Last updated: March 30, 2020 at 2:51 am
Dwarf seahorse (Hippocampus zosterae) — 152 cm per hour (0.001 km/h) or 60 in. per hour (0.0009 mph). Size: 4.2 cm (1.7 in). The dwarf seahorse swims in an upright position using its dorsal fin to propel itself forward and its pectoral fins to steer.
The Greenland shark is not the world’s slowest shark… or fish.
Editorial by Jeffrey Gallant, Scientific Director of the Greenland Shark & Elasmobranch Education & Research Group
The Greenland shark, Somniosus microcephalus, which is the oldest marine vertebrate, is also one of the slowest swimming sharks in the world. In fact, we have often observed Greenland sharks practically hovering over the bottom, almost immobile, but how slow is it really?

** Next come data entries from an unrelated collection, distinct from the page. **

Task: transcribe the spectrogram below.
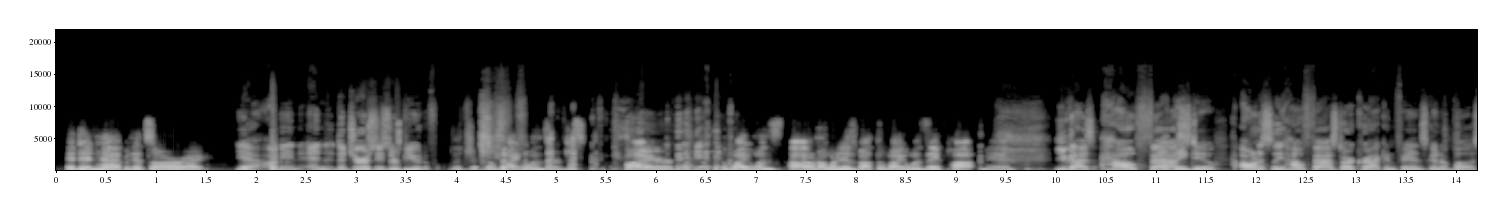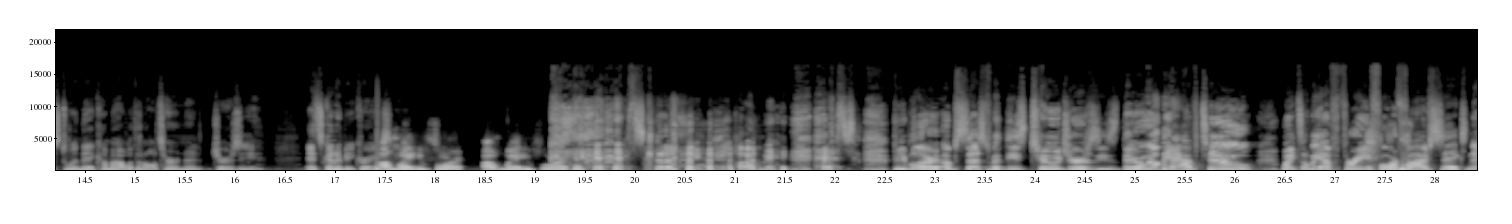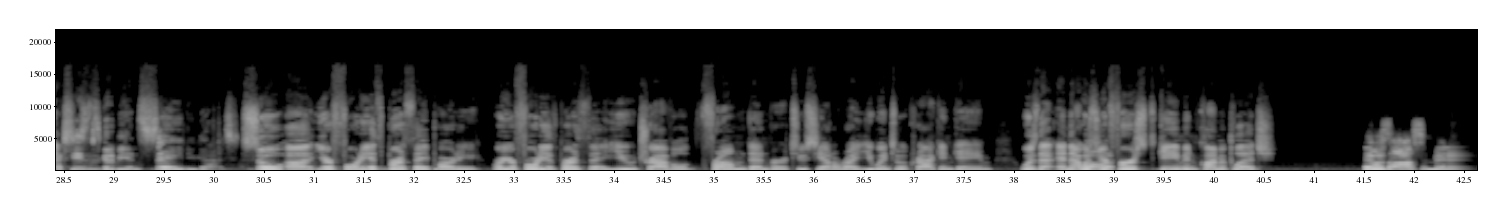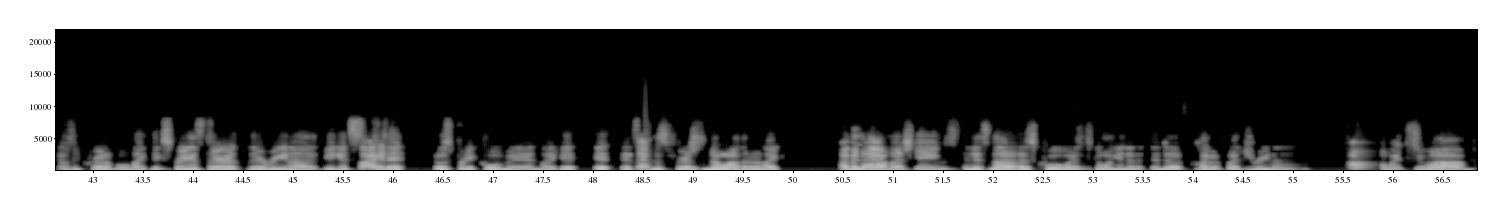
it didn't happen. It's all right. Yeah, I mean, and the jerseys are beautiful. The the white ones are just fire. The white ones, I don't know what it is about the white ones. They pop, man. You guys, how fast they do. Honestly, how fast are Kraken fans going to bust when they come out with an alternate jersey? It's gonna be crazy. I'm waiting for it. I'm waiting for it. it's gonna be. I mean, it's people are obsessed with these two jerseys. There we only have two. Wait till we have three, four, five, six. Next season's gonna be insane, you guys. So, uh, your 40th birthday party or your 40th birthday, you traveled from Denver to Seattle, right? You went to a Kraken game. Was that and that was Oh, your first game in Climate Pledge? it was awesome, man. It was incredible. Like the experience there, the arena, being inside it, it was pretty cool, man. Like it, it its atmosphere is no other. Like I've been to Avalanche games, and it's not as cool as going into into Climate Pledge Arena. I went to um,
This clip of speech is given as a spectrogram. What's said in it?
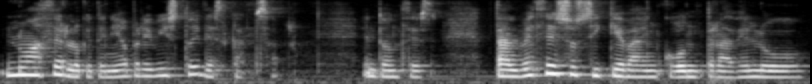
no hacer lo que tenía previsto y descansar. Entonces, tal vez eso sí que va en contra de lo,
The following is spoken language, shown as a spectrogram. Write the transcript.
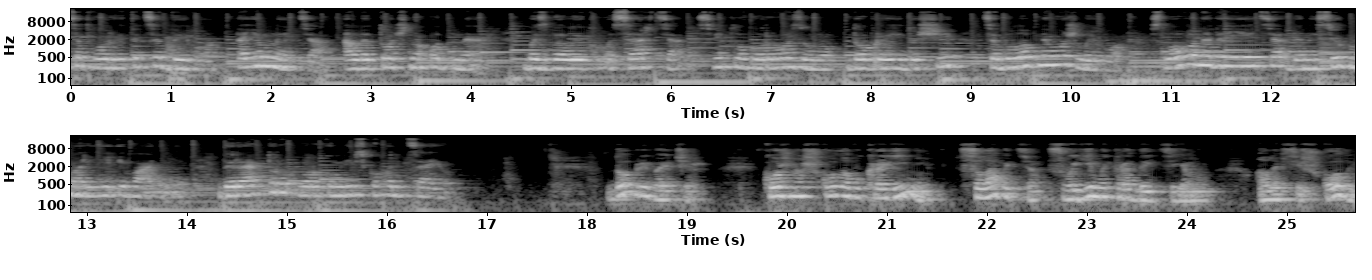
Вдається творити це диво, таємниця, але точно одне. Без великого серця, світлого розуму, доброї душі це було б неможливо. Слово надається Денисюк Марії Іванівні, директору Ворокомлівського ліцею. Добрий вечір. Кожна школа в Україні славиться своїми традиціями, але всі школи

Based on our hundreds of visual observations of free-swimming Greenland sharks, and having carefully analyzed hours of video images as well as several months of telemetry data, we have determined that the average swimming speed of the Greenland shark in the St. Lawrence Estuary is 0.3 metres per second, or 1.08 km/h (0.67 mph)¹.

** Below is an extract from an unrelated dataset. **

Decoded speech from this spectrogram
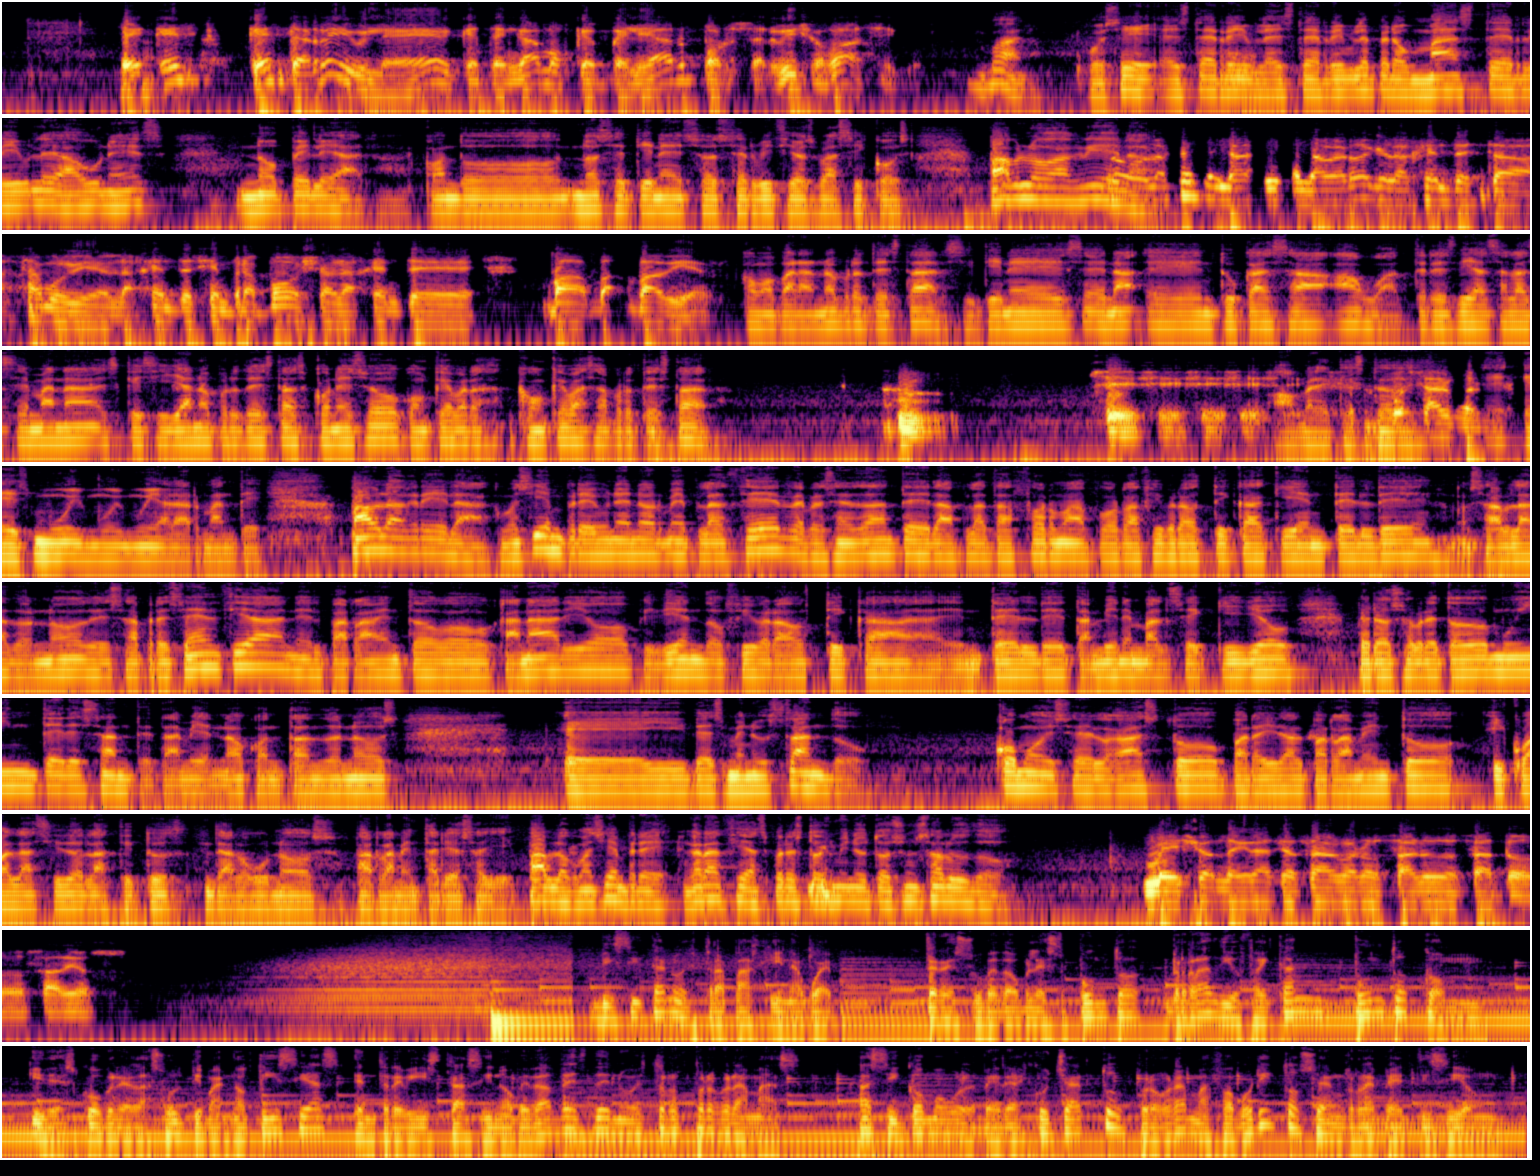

We have also observed burst speeds up to 1 metre per second, or 3.6 km/h (2.2 mph), during tagging operations by scuba divers on unrestrained Greenland sharks. A published top speed of 0.7 m/s (1.7 mph)² for this species was measured under normal circumstances when the sharks tagged with accelerometers weren’t being stung by divers equipped with spears. And although at times it does take “seven seconds for a single full tail sweep to propel the shark forward,” this does not apply to a Greenland shark’s average swimming speed as is clearly demonstrated in the video section below.
The Greenland shark is by no means a race car, but there have been many occasions when physical overexertion has prevented us from keeping pace with one for more than 1-2 minutes while scuba diving. Unless the Greenland shark is only compared to other shark species or fish of the same size, and for all of the reasons stated above, we thus do not believe that it is the world’s slowest shark, let alone the world’s slowest fish.
As for other species vying for the title of the world’s slowest shark—and discounting burst speeds—a study³ demonstrated that Pacific angel sharks Squatina californica, covered distances of no more than 30 to 75 km (19 to 47 miles) over a period of three months, or at most 7.3 km (4.5 miles) in a single night, while one Greenland shark tagged by GEERG in 2005 covered 26 km (16 miles) in just 29 hours¹. Both species use their spiracles* to assist with breathing and both species have exhibited site fidelity (philopatry) over a period of months, or even years. Granted, angel sharks don’t migrate and they aren’t the most active swimmers so it may be an unfair comparison. So what about the other sleeper sharks and deep-sea dogfishes such as the dwarf lanternshark and gulper sharks? Any one of them could win—or should it be lose?—by a snout!
Until recently, few people in the entertainment industry or in the media have shown interest for the allegedly characterless Greenland shark. In the absence of definitive proof or a clear scientific definition, the title of ‘World’s Slowest Shark’ may therefore be an attempt at attracting media attention to this much overlooked species. Scientific rigour precludes us from making such a bold statement.